|Non-HGD/Tis/CA *||HGD/Tis/CA||Odds ratio (CI † 95%)||p -Value|
|Classification of oral leukoplakia||<1 × 10 −15 ‡|
|Traditional classification based on morphological outer appearance of BWL||<0.001|
|Non-homogeneous leukoplakia||105||52||39.12 (9.33–64.10)|
|NBI classification based on intraepithelial microvascular pattern||<0.001|
|Low-risk NBI pattern (IPCL type I and type II)||246||7||1.0|
|High-risk NBI pattern (IPCL type III and type IV)||17||47||97.16 (38.19–247.21)|
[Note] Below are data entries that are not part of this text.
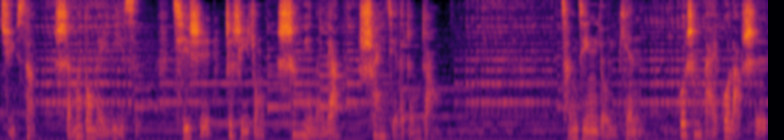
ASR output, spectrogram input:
沮丧，什么都没意思。其实这是一种生命能量衰竭的征兆。曾经有一天，郭生白郭老师。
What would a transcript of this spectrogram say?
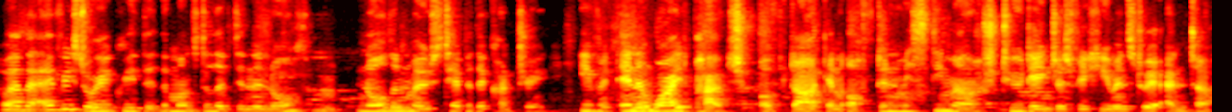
However, every story agreed that the monster lived in the north northernmost tip of the country even in a wide patch of dark and often misty marsh too dangerous for humans to enter.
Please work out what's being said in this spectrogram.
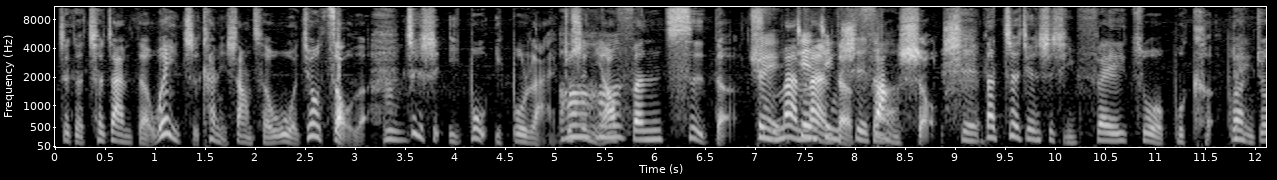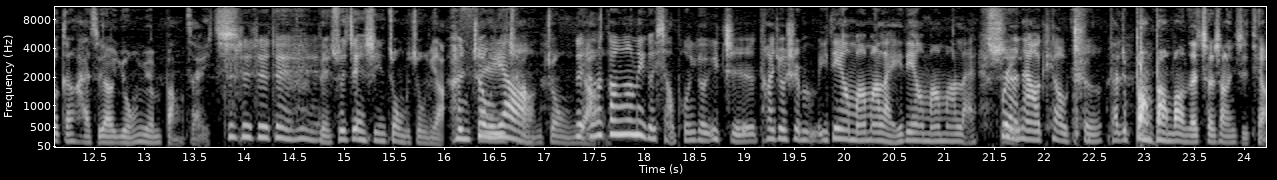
这个车站的位置，看你上车我就走了。嗯，这个是一步一步来，就是你要分次的去慢慢的放手。是，那这件事情非做不可，不然你就跟孩子要永远绑在一起。对对对对对，所以这件事情重不重要？很重要，非常重要。那刚刚那个小朋友一直他就是一定要妈妈来，一定要妈妈来，不然他要跳车，他就棒棒棒在车上一直跳。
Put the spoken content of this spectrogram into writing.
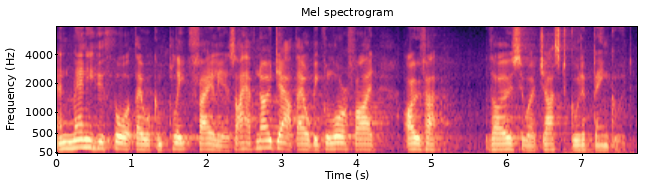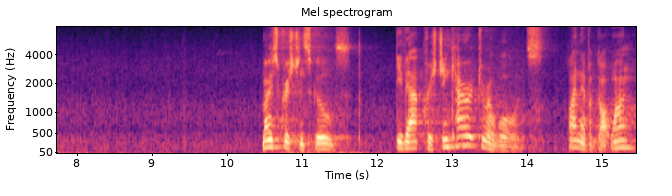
And many who thought they were complete failures, I have no doubt they will be glorified over those who are just good at being good. Most Christian schools give out Christian character awards. I never got one.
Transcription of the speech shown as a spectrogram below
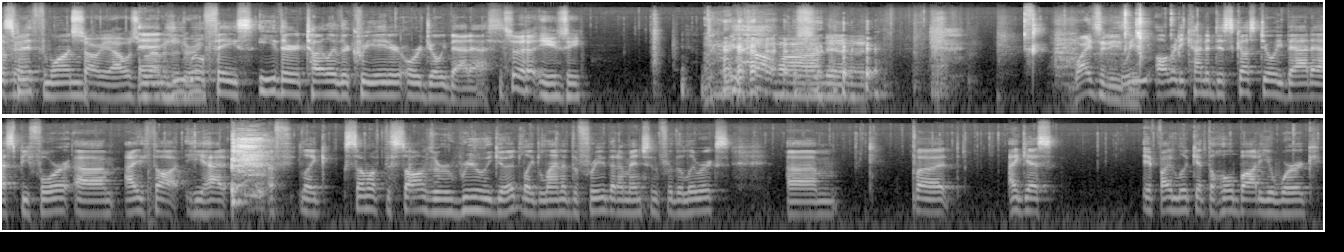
Okay. Smith won. Sorry, I was And grabbing he the will face either Tyler the Creator or Joey Badass. It's uh, easy. Come on, dude. Why is it easy? We already kind of discussed Joey Badass before. Um, I thought he had a f- like some of the songs were really good, like "Land of the Free" that I mentioned for the lyrics. Um, but I guess if I look at the whole body of work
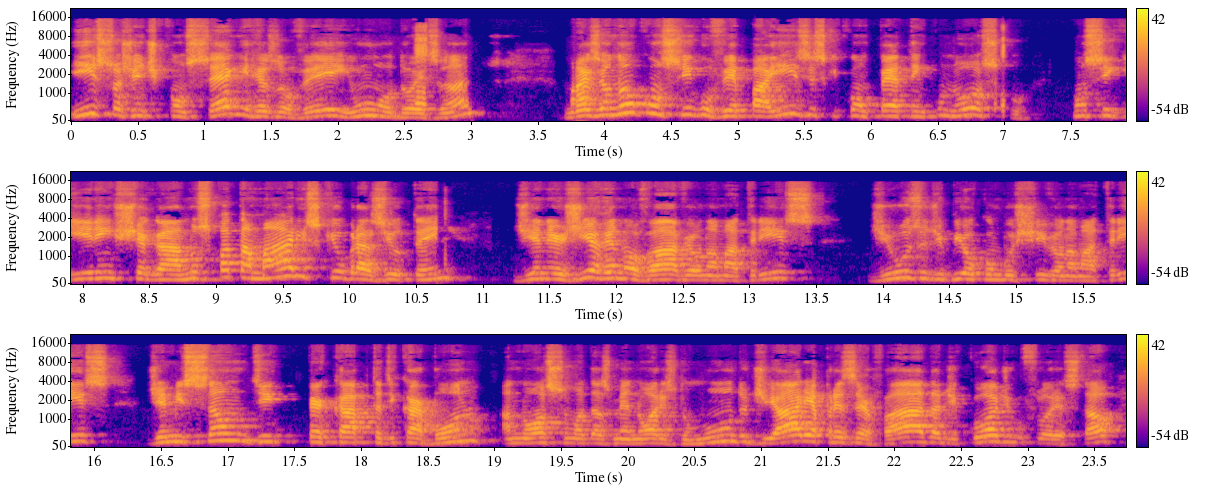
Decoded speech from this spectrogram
Isso a gente consegue resolver em um ou dois anos, mas eu não consigo ver países que competem conosco conseguirem chegar nos patamares que o Brasil tem de energia renovável na matriz, de uso de biocombustível na matriz, de emissão de per capita de carbono, a nossa uma das menores do mundo, de área preservada, de código florestal.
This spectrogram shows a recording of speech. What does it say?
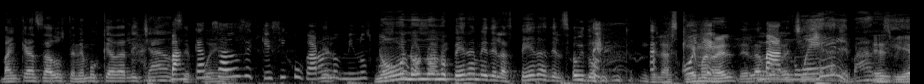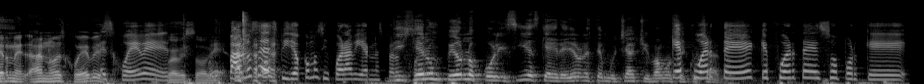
van cansados, tenemos que darle chance. ¿Van pues. cansados de que si jugaron Del- los mismos No, juegos no, no, no, espérame, de las pedas del sábado y domingo. ¿De las que, Oye, Manuel? De la Manuel. de. Es viernes. Ah, no, es jueves. Es jueves. Jueves todavía. Pablo se despidió como si fuera viernes, pero es Dijeron peor los policías que agredieron a este muchacho y vamos a Qué fuerte, ¿eh? qué fuerte eso porque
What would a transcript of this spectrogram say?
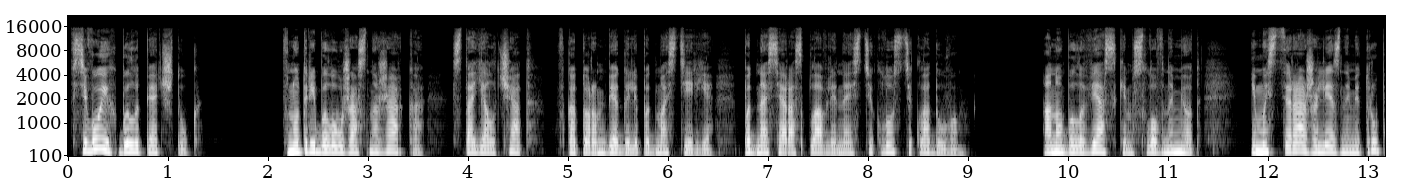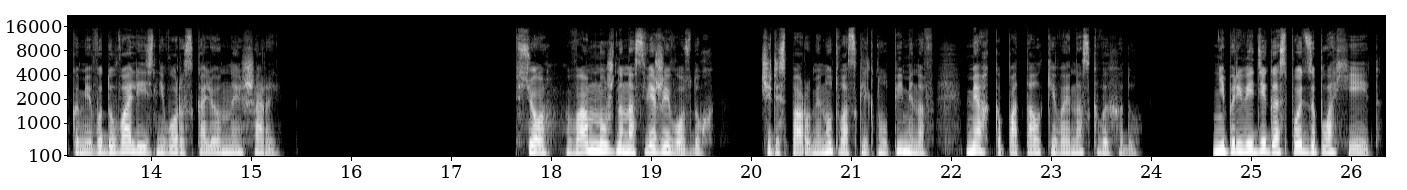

IPCL type I (regularly organized arborescent IPCL, defined as IPCL type I, Fig. 1 ) and type II (tortuous or dilated IPCL, defined as IPCL type II, Fig. 2 ) were defined as the low-risk NBI pattern for occurrence of pathologic HGD/Tis/CA in oral leukoplakia, and IPCL type III (twisted, elongated, or winding IPCL, defined as IPCL type III, Fig. 3 ) and type IV (IPCL destruction, defined as IPCL type IV, Fig. 4 ) defined as the high-risk NBI pattern. Among the 253 cases of low-risk NBI pattern, 246 were categorized as non-HGD/Tis/CA and 7 as HGD/Tis/CA. Among the 64 cases of high-risk NBI pattern, 17 were categorized as non-HGD/Tis/CA and 47 as HGD/Tis/CA. On the basis of this NBI classification, patients with the high-risk NBI pattern had a significantly increased risk of occurrence of pathologic HGD/Tis/CA than those with the low-risk NBI pattern ( p < 0.001, OR = 97.16, 95% CI = 38.19–247.21, Table 3 ). Use of NBI to observe intraepithelial microvascular patterns was better in predicting HGD/Tis/CA compared to use of BWL to observe morphological outer appearance ( p < 1 × 10 −15 , Table 3 ).